Being a High School RARA basketball coach

Being a High School RARA basketball coach

Ed Grijalva, Staff Writer

From playing on the hardwood himself to managing the sidelines, senior Nate Kustasz is one of few high schoolers to translate his passion for the game from playing to coaching RARA basketball. The quirk is that Kustasz is coaching players that are his own age, and some of his players are his best friends. However, he doesn’t let that affect his coaching.

“When we’re one court I don’t think of them as my friends,” Kustasz said. “I think of them as the players and they’re my responsibility and I’m trying to bring home the dub.”
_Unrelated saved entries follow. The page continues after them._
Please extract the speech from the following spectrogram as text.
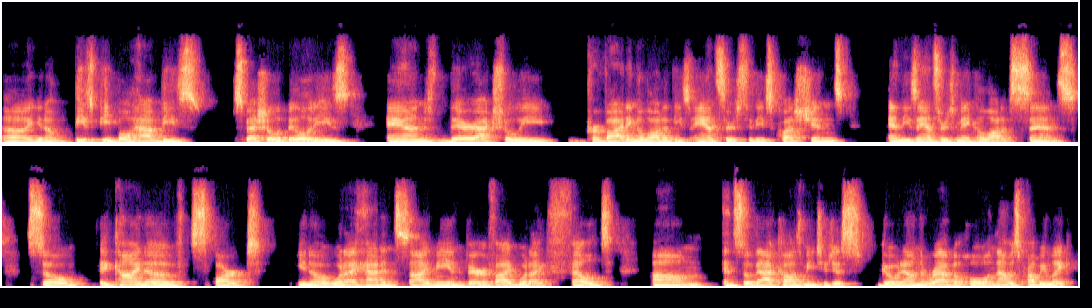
uh, you know, these people have these special abilities and they're actually providing a lot of these answers to these questions. And these answers make a lot of sense. So it kind of sparked you know what i had inside me and verified what i felt. Um, and so that caused me to just go down the rabbit hole. And that was probably like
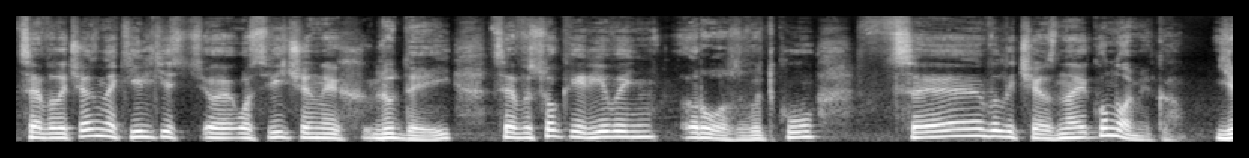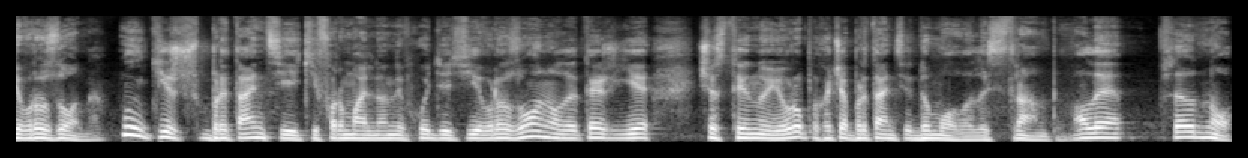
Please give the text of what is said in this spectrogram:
це величезна кількість е, освічених людей, це високий рівень розвитку, це величезна економіка. Єврозона. Ну і ті ж британці, які формально не входять в єврозону, але теж є частиною Європи, хоча британці домовились з Трампом. Але все одно,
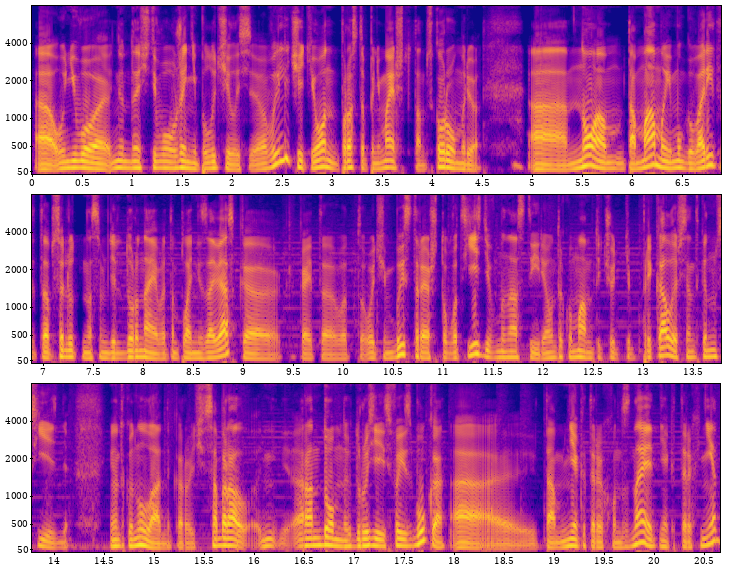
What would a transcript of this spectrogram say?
А, у него, ну, значит, его уже не получилось вылечить, и он просто понимает, что там скоро умрет. А, но там мама ему говорит, это абсолютно, на самом деле, дурная в этом плане завязка, какая-то вот очень быстрая, что вот съезди в монастырь. А он такой, мам, ты что, типа, прикалываешься? Она такая, ну съезди. И он такой, ну ладно, короче. Собрал рандомных друзей из Фейсбука, там некоторых он знает, некоторых нет,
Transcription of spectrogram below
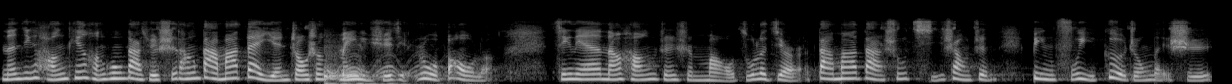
南京航天航空大学食堂大妈代言招生，美女学姐弱爆了。今年南航真是卯足了劲儿，大妈大叔齐上阵，并辅以各种美食，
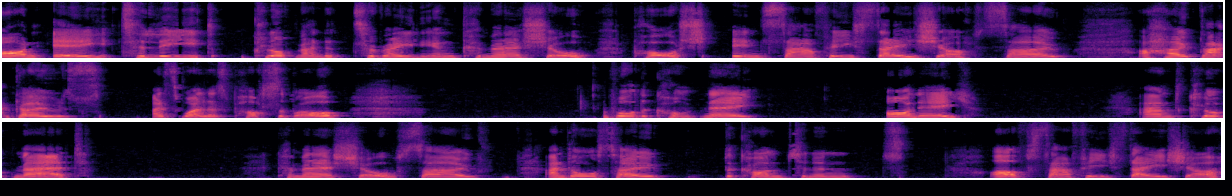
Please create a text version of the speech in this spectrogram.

Kustasz is the coach of the RARA team named the Daylily Wildfire. “Daylily” is the name of a park that all of the players have played at before. The team is made up of RHS seniors Daniel Villalpando, Jake Grueling, Kevin Cremonesi, Andrew Schaefer, Michael Busse, Michael Kelley, Gian Anovert, Jeffery Ip and Daniel Kalaj. When you have a senior laden team in recreational basketball, keeping them motivated can sometimes be an issue.

“I keep bringing up the phrase ‘Palace Bound’ because that’s the goal, to make the playoffs and play at the Palace [of Auburn Hills],” Kustasz said. “So every time after a timeout we break the huddle on a count of three yelling Palace Bound.”

Coaches at any level sometimes have another coach that inspires or influence their style of coaching. Coach Kustasz, also known as “Baby Izzo” (referring to Michigan State Basketball coach Tom Izzo), is no different.

“My coaching inspiration is definitely Luke Walton of the Golden State Warriors because he stepped in and did a great job as interim head coach,” Kustasz said. “Also coach [Tom] Izzo because my players call me ‘Baby Izzo’ and his passion is amazing.”

Coaches in any sport always want respect from their players and hope they listen to what they say, and Kustasz is no different. Luckily, his players respect what he has to say.

“I respect several things that Coach Kustasz has to say,” senior Daniel Villalpando said. “I like the line ups he puts out there and the schemes he has to score and to stop the other team from scoring.”

No coach is perfect, and each coach has strong and weak characteristics about themselves.

“You know, I think he’s doing all right but he could show a little more emotion,” senior Andrew Schaefer said. “I’d like to see some chairs thrown, maybe a few more technicals fouls here and there to show he’s into the game.”

The Daylily Wildfire are underachieving currently in their season, sporting a 1-3 record as of February 13th. In some cases, people might blame the coach for that.

“Yeah coach Kustasz does a really good jobs during timeouts and formulating plays to help us win,” senior Jake Grueling said. “But nah I’d probably fire him. He’s been getting better but he has had real hard time managing playing time and putting out good line ups but hopefully he keeps getting better so they don’t have to replace him.”

At the end of the day, however, it’s players that win games and the coach can only do so much to help them out.

“Despite the 1-3 record right now, I think he’s doing a good job,” senior Michael Busse said. “We’ve had a few misfortunate happenings in the last few games, a few missed clutch free throws in the last game, blowing large leads and the refs might play a role in that as well. But he’s not doing too bad, he’s doing the best he can with the talent he has.”